Data for review =
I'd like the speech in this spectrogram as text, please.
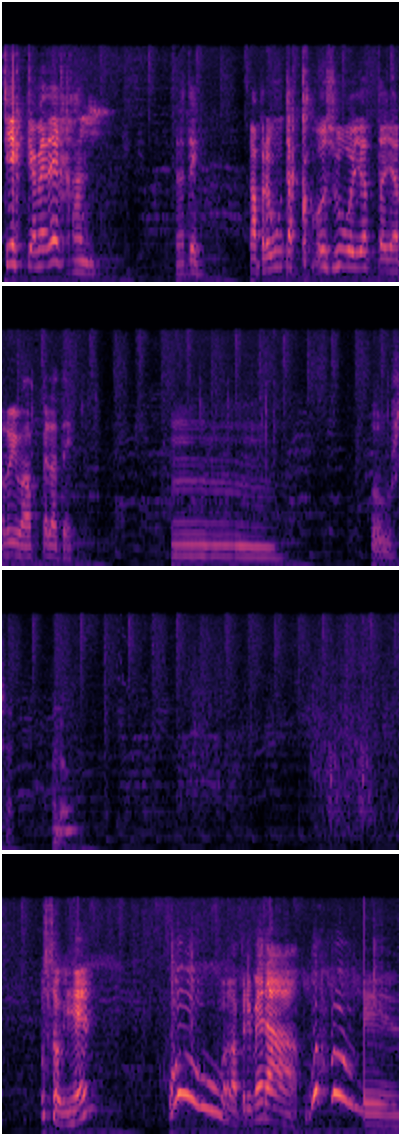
Si es que me dejan. Espérate. La pregunta es cómo subo yo hasta allá arriba. Espérate. Mmm... Puedo usar... ¿no? ¿Está bien? ¡Uh! ¡A la primera! Eh,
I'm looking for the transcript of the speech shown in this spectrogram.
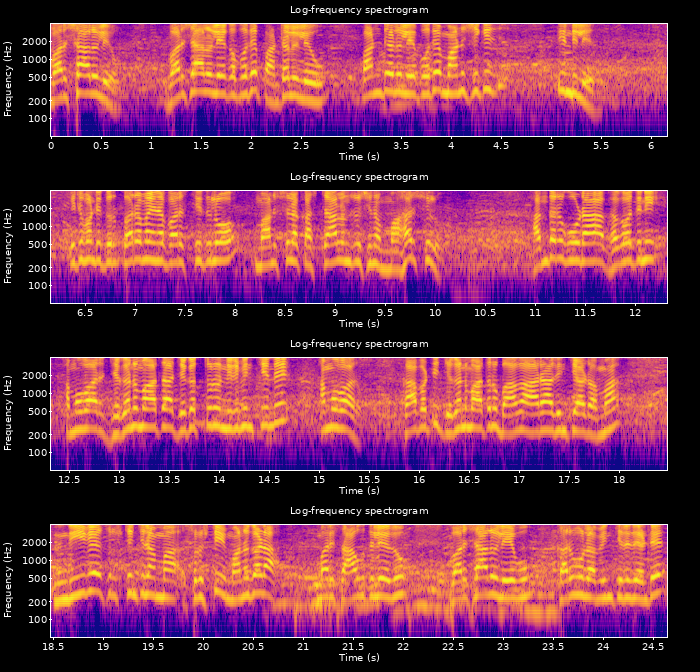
వర్షాలు లేవు. వర్షాలు లేకపోతే పంటలు లేవు. పంటలు లేకపోతే మనిషికి తిండి లేదు. ఇటువంటి దుర్భరమైన పరిస్థితిలో మనుషుల కష్టాలను చూసిన మహర్షులు అందరూ కూడా భగవతిని అమ్మవారి జగన్మాత జగత్తును నిర్మించింది అమ్మవారు. కాబట్టి జగన్మాతను బాగా ఆరాధించాడు అమ్మ. నీవే సృష్టించిన సృష్టి మనుగడ మరి సాగుతలేదు. వర్షాలు లేవు కరువు లభించినది అంటే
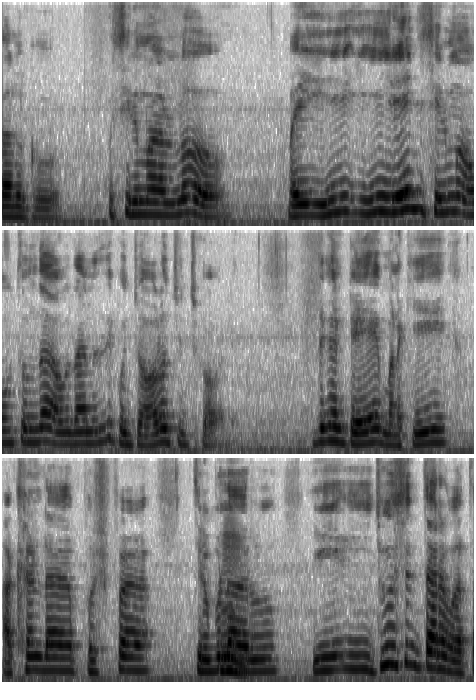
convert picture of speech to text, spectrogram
తాలూకు సినిమాల్లో మరి ఈ ఈ రేంజ్ సినిమా అవుతుందా అవుదా అనేది కొంచెం ఆలోచించుకోవాలి. ఎందుకంటే మనకి అఖండ పుష్ప త్రిబులారు ఈ ఈ చూసిన తర్వాత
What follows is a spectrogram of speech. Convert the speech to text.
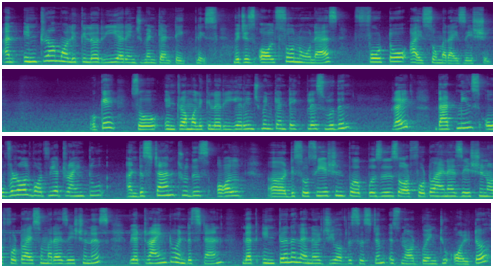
an intramolecular rearrangement can take place which is also known as photoisomerization okay so intramolecular rearrangement can take place within right that means overall what we are trying to understand through this all uh, dissociation purposes or photoionization or photoisomerization is we are trying to understand that internal energy of the system is not going to alter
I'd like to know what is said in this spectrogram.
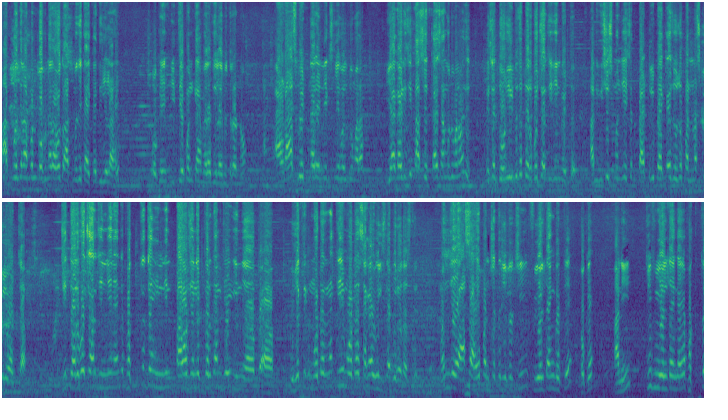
आतमध्ये आपण बघणार आहोत आतमध्ये काय काय दिलेलं आहे. ओके इथे पण कॅमेरा दिलाय मित्रांनो. ॲडास भेटणार आहे नेक्स्ट लेवल तुम्हाला. या गाडीची खासियत काय सांगू तुम्हाला माहिती याच्यात दोन लिटरचं टर्बोचार्ज इंजिन भेटतं. आणि विशेष म्हणजे याच्यात बॅटरी पॅक आहे जो जो पन्नास किलो वॅटचा जी टर्बोचार्ज इंजिन आहे ते फक्त जे इंजिन पॉवर जनरेट करतं आणि जे इलेक्ट्रिक मोटर ना ती मोटर सगळ्या व्हील्सला फिरवत असते. म्हणजे असं आहे पंच्याहत्तर लिटरची फ्युएल टँक भेटते ओके आणि ती फ्युएल टँक आहे फक्त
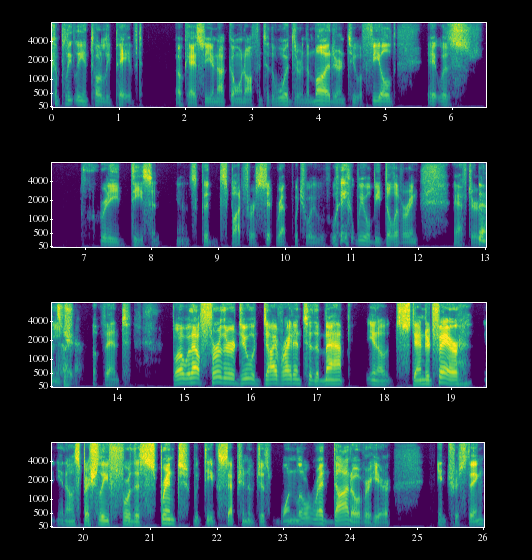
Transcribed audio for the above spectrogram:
completely and totally paved. Okay, so you're not going off into the woods or in the mud or into a field. It was pretty decent. You know, it's a good spot for a sit rep, which we we, we will be delivering after That's each right. event. But without further ado, we'll dive right into the map. You know, standard fare. You know, especially for the sprint, with the exception of just one little red dot over here. Interesting.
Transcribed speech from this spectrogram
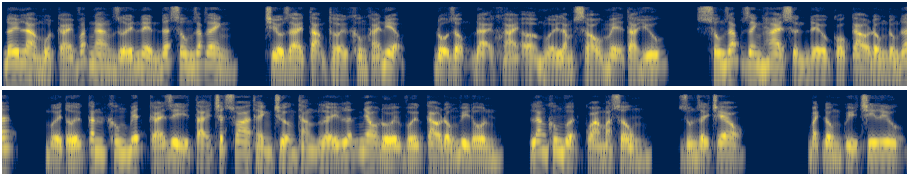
Đây là một cái vắt ngang dưới nền đất sông giáp danh, chiều dài tạm thời không khái niệm, độ rộng đại khái ở 15-6 mễ tả hưu, sông giáp danh hai sườn đều có cao đống đống đất, mười tới căn không biết cái gì tài chất xoa thành trường thẳng lấy lẫn nhau đối với cao đống vì đôn, lăng không vượt qua mặt sông, run rẩy treo. Bạch đồng quỷ chi lưu,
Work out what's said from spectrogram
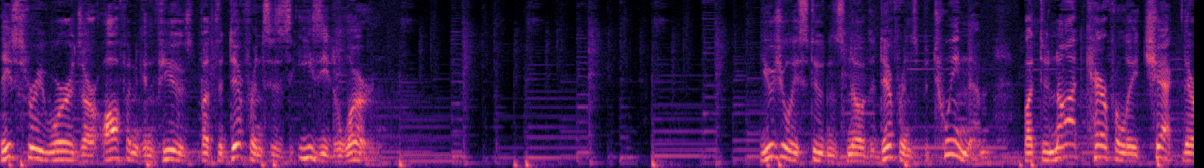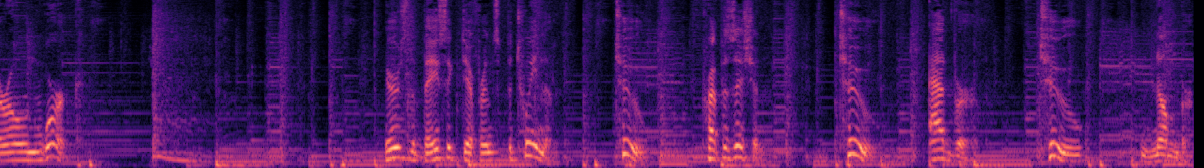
These three words are often confused, but the difference is easy to learn. Usually students know the difference between them, but do not carefully check their own work. Here's the basic difference between them. 2. preposition. 2. adverb. 2. number.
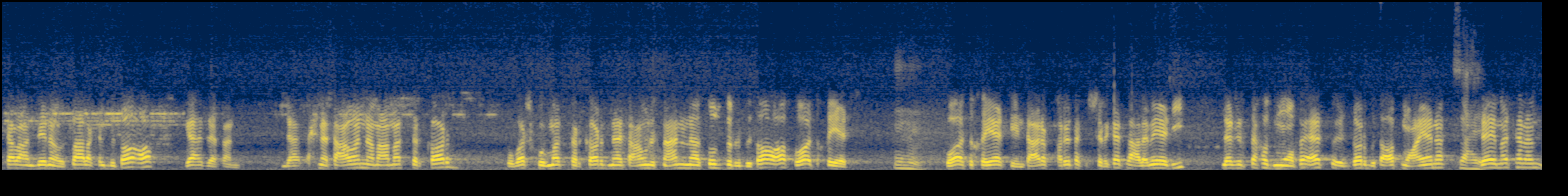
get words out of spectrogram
حساب عندنا ويطلع لك البطاقة جاهزة يا فندم إحنا تعاوننا مع ماستر كارد وبشكر ماستر كارد إنها تعاونت معانا إنها تصدر البطاقة في وقت قياسي. في وقت قياسي أنت عارف حضرتك الشركات العالمية دي لازم تاخد موافقات في إصدار بطاقات معينة صحيح. زي مثلا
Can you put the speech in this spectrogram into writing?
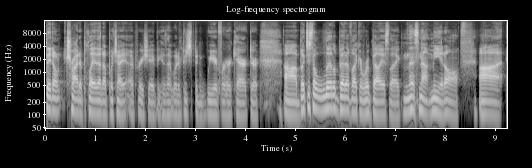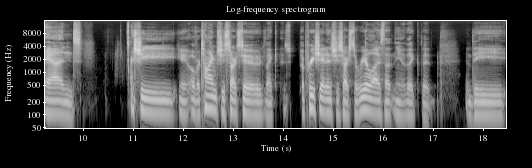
they don't try to play that up, which I appreciate because that would have just been weird for her character. Uh, but just a little bit of like a rebellious, like that's not me at all. Uh, and she you know, over time she starts to like appreciate it. She starts to realize that you know like that the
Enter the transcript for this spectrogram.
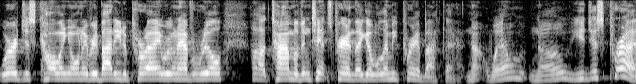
we're just calling on everybody to pray. We're going to have a real uh, time of intense prayer. And they go, well, let me pray about that. No, well, no, you just pray.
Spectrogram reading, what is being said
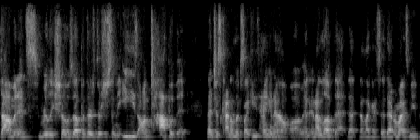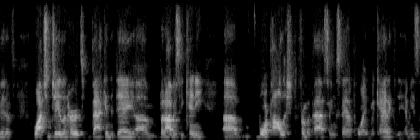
dominance really shows up, but there's there's just an ease on top of it that just kind of looks like he's hanging out, um, and and I love that. that. That like I said, that reminds me a bit of watching Jalen Hurts back in the day, um, but obviously Kenny uh, more polished from a passing standpoint mechanically. I mean, it's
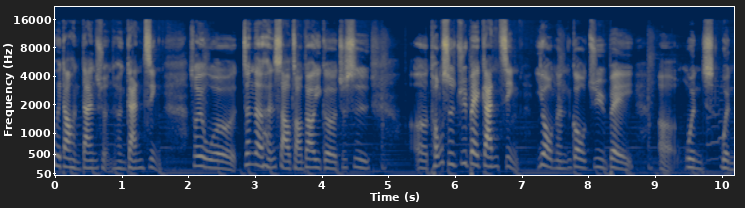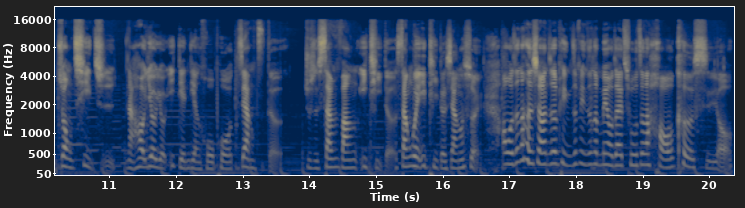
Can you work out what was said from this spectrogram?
味道很单纯，很干净，所以我真的很少找到一个就是，呃，同时具备干净又能够具备呃稳稳重气质，然后又有一点点活泼这样子的，就是三方一体的三位一体的香水啊！我真的很喜欢这瓶，这瓶真的没有再出，真的好可惜哦。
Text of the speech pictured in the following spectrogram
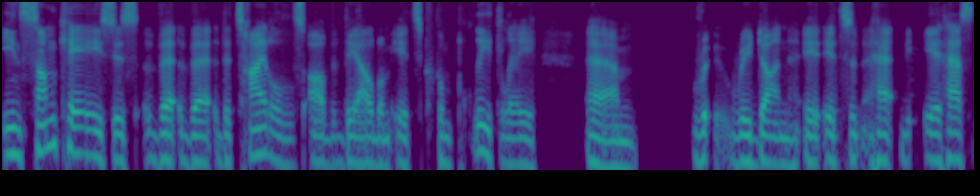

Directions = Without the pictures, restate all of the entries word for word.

Exercise output =
I'd like the speech in this spectrogram as text, please.
Si es que me dejan. Espérate. La pregunta es cómo subo yo hasta allá arriba. Espérate. Mmm... Puedo usar... ¿no? ¿Está bien? ¡Uh! ¡A la primera! Eh,
I'm looking for the transcript of the speech shown in this spectrogram.
వర్షాలు లేవు. వర్షాలు లేకపోతే పంటలు లేవు. పంటలు లేకపోతే మనిషికి తిండి లేదు. ఇటువంటి దుర్భరమైన పరిస్థితిలో మనుషుల కష్టాలను చూసిన మహర్షులు అందరూ కూడా భగవతిని అమ్మవారి జగన్మాత జగత్తును నిర్మించింది అమ్మవారు. కాబట్టి జగన్మాతను బాగా ఆరాధించాడు అమ్మ. నీవే సృష్టించిన సృష్టి మనుగడ మరి సాగుతలేదు. వర్షాలు లేవు కరువు లభించినది అంటే
convert picture of speech to text, spectrogram
తాలూకు సినిమాల్లో మరి ఈ ఈ రేంజ్ సినిమా అవుతుందా అవుదా అనేది కొంచెం ఆలోచించుకోవాలి. ఎందుకంటే మనకి అఖండ పుష్ప త్రిబులారు ఈ ఈ చూసిన తర్వాత
What follows is a spectrogram of speech. Convert the speech to text.
an intramolecular rearrangement can take place which is also known as photoisomerization okay so intramolecular rearrangement can take place within right that means overall what we are trying to understand through this all uh, dissociation purposes or photoionization or photoisomerization is we are trying to understand that internal energy of the system is not going to alter
I'd like to know what is said in this spectrogram.
आतमध्ये आपण बघणार आहोत आतमध्ये काय काय दिलेलं आहे. ओके इथे पण कॅमेरा दिलाय मित्रांनो. ॲडास भेटणार आहे नेक्स्ट लेवल तुम्हाला. या गाडीची खासियत काय सांगू तुम्हाला माहिती याच्यात दोन लिटरचं टर्बोचार्ज इंजिन भेटतं. आणि विशेष म्हणजे याच्यात बॅटरी पॅक आहे जो जो पन्नास किलो वॅटचा जी टर्बोचार्ज इंजिन आहे ते फक्त जे इंजिन पॉवर जनरेट करतं आणि जे इलेक्ट्रिक मोटर ना ती मोटर सगळ्या व्हील्सला फिरवत असते. म्हणजे असं आहे पंच्याहत्तर लिटरची फ्युएल टँक भेटते ओके आणि ती फ्युएल टँक आहे फक्त
Transcribed audio for the above spectrogram:
completely and totally paved. Okay, so you're not going off into the woods or in the mud or into a field. It was pretty decent. You know, it's a good spot for a sit rep, which we we, we will be delivering after That's each right. event. But without further ado, we'll dive right into the map. You know, standard fare. You know, especially for the sprint, with the exception of just one little red dot over here. Interesting.
Transcribed speech from this spectrogram
Đây là một cái vắt ngang dưới nền đất sông giáp danh, chiều dài tạm thời không khái niệm, độ rộng đại khái ở 15-6 mễ tả hưu, sông giáp danh hai sườn đều có cao đống đống đất, mười tới căn không biết cái gì tài chất xoa thành trường thẳng lấy lẫn nhau đối với cao đống vì đôn, lăng không vượt qua mặt sông, run rẩy treo. Bạch đồng quỷ chi lưu,
Work out what's said from spectrogram
These three words are often confused, but the difference is easy to learn. Usually students know the difference between them, but do not carefully check their own work. Here's the basic difference between them. 2. preposition. 2. adverb. 2. number.
get words out of spectrogram
حساب عندنا ويطلع لك البطاقة جاهزة يا فندم إحنا تعاوننا مع ماستر كارد وبشكر ماستر كارد إنها تعاونت معانا إنها تصدر البطاقة في وقت قياسي. في وقت قياسي أنت عارف حضرتك الشركات العالمية دي لازم تاخد موافقات في إصدار بطاقات معينة صحيح. زي مثلا
Can you put the speech in this spectrogram into writing?
they don't try to play that up, which I appreciate because that would have just been weird for her character. Uh, but just a little bit of like a rebellious, like that's not me at all. Uh, and she you know, over time she starts to like appreciate it. She starts to realize that you know like that the
Enter the transcript for this spectrogram.
we're just calling on everybody to pray. We're going to have a real uh, time of intense prayer. And they go, well, let me pray about that. No, well, no, you just pray.
Spectrogram reading, what is being said
dominance really shows up, but there's there's just an ease on top of it that just kind of looks like he's hanging out, um, and and I love that. that. That like I said, that reminds me a bit of watching Jalen Hurts back in the day, um, but obviously Kenny uh, more polished from a passing standpoint mechanically. I mean, it's
Can you work out what was said from this spectrogram?
味道很单纯，很干净，所以我真的很少找到一个就是，呃，同时具备干净又能够具备呃稳稳重气质，然后又有一点点活泼这样子的，就是三方一体的三位一体的香水啊！我真的很喜欢这瓶，这瓶真的没有再出，真的好可惜哦。
Text of the speech pictured in the following spectrogram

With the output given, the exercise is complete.